By Sanjay Roy
The tensions between Russia and the US-NATO in the past few weeks and the Russian military attack on Ukraine have sparked a big increase in international oil prices. The oil prices have surged and they stood over 100 dollars a barrel and gas prices have escalated by 62 per cent. This is going to have a direct impact on fuel prices and thereby inflation in India.
Episodes of high inflation in the recent past have eroded the purchasing power of the common people. The headline retail consumer price index or combined consumer price index (CPI-C) reached close to 7 per cent on an average during the period December 2019 to November 2020 and then moderated. This was once again followed by a spike of more than 6 per cent inflation during May to July 2021 and another spike in January 2022. According to RBI, the average inflation by consumer price index in the last quarter of 2021-22 will be 5.7 per cent and 4.5 per cent for the whole year of 2022-23.
Consumer price rise was primarily driven by rising food prices which showed a sharp rise during the pandemic due to supply side disruptions, particularly reflected in high prices of edible oil, pulses, vegetables and protein rich food items. The other components that led to rising consumer price index was ‘fuel and light’ and ‘transport and communication’ within the miscellaneous group. Rise in crude oil prices was driving inflation in these components which heavily impacted consumer prices. With food inflation gradually cooling down due to easing out of the supply bottlenecks, consumer price index slightly moderated as the food component has the highest weightage in average consumption basket. But once again in January 2022 consumer price index has crossed 6 per cent.
It is also important to note that wholesale price index (WPI) which basically reflects inflation at production sites shows a steep rise to an average of 12.6 per cent during the period April 2021 to January 2022. This has been driven by low base as well as rises in prices of inputs particularly of minerals, crude oil and manufactured products. The weakening of the rupee also imported inflation and that also impacted production costs adversely. The big corporates with lots of reserves and savings could contain this rise in input costs for the time being while small and medium enterprises are facing a tight situation caught between rising production costs and sluggish demand. In fact many manufacturers have already indicated upward revision of prices in the near future.
Rise in crude oil prices has a direct bearing on consumer expenditure as transport costs as well as production costs will rise due to higher fuel price. The Economic Survey estimated that oil prices will be 70 to 75 US dollar per barrel throughout the year 2022-23. But that has turned out to be wishful thinking.

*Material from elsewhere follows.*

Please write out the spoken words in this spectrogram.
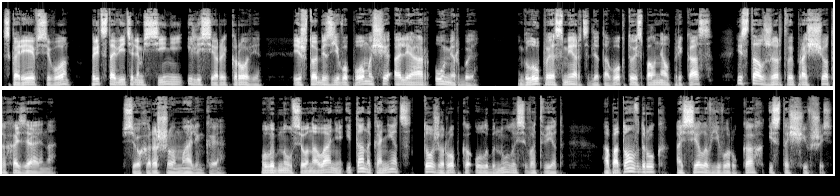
скорее всего, представителем синей или серой крови, и что без его помощи Алиар умер бы. Глупая смерть для того, кто исполнял приказ и стал жертвой просчета хозяина. «Все хорошо, маленькая», — улыбнулся он Алане, и та, наконец, тоже робко улыбнулась в ответ, а потом вдруг осела в его руках, истощившись.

The retail price of petrol and diesel has been capped by the oil companies for the past two months as the central government did not want any increase in prices till the elections for assemblies in five states are over. Come March 10, when the results will be out, one can expect steep increases in the prices of petrol, diesel and gas. Such escalation of prices of petroleum products will lead to sharp inflationary surge.
In such a scenario instead of using this as an opportunity to realise higher revenue through indirect tax in the form of excise duty on increased oil prices, the central government should immediately cut down central excise duty so that the shock of higher oil prices added with excise duties once again does not hurt the average consumer and dampen the slowly recovering demand in the economy. In November 2021, the centre reduced excise duties by Rs 10 per litre of diesel and Rs 5 for a litre of petrol. After this cut, the total excise duty remained Rs 27.8 for a litre of petrol and Rs 21.8 for diesel.
In cutting central duties, priority should be given to do away with cesses and surcharges. These were perversely levied as the revenue from them need not be shared with the states. In the case of basic excise duties, revenue from them is shared with the states with the centre keeping 51 per cent and 49 per cent going to the states. At present, majority of excise duty levied on petrol (96 per cent) and diesel (94 per cent) is in the form of cesses and surcharge.
Inflation fuelled by sharp increase in fuel prices will hit ordinary people hard who are already suffering from job loss and falling incomes due to the economic downturn in the Covid period. The Modi government should not wait. It should immediately cut the cesses and surcharges on petrol and diesel to cushion the impact of the rise in international oil prices. (IPA Service)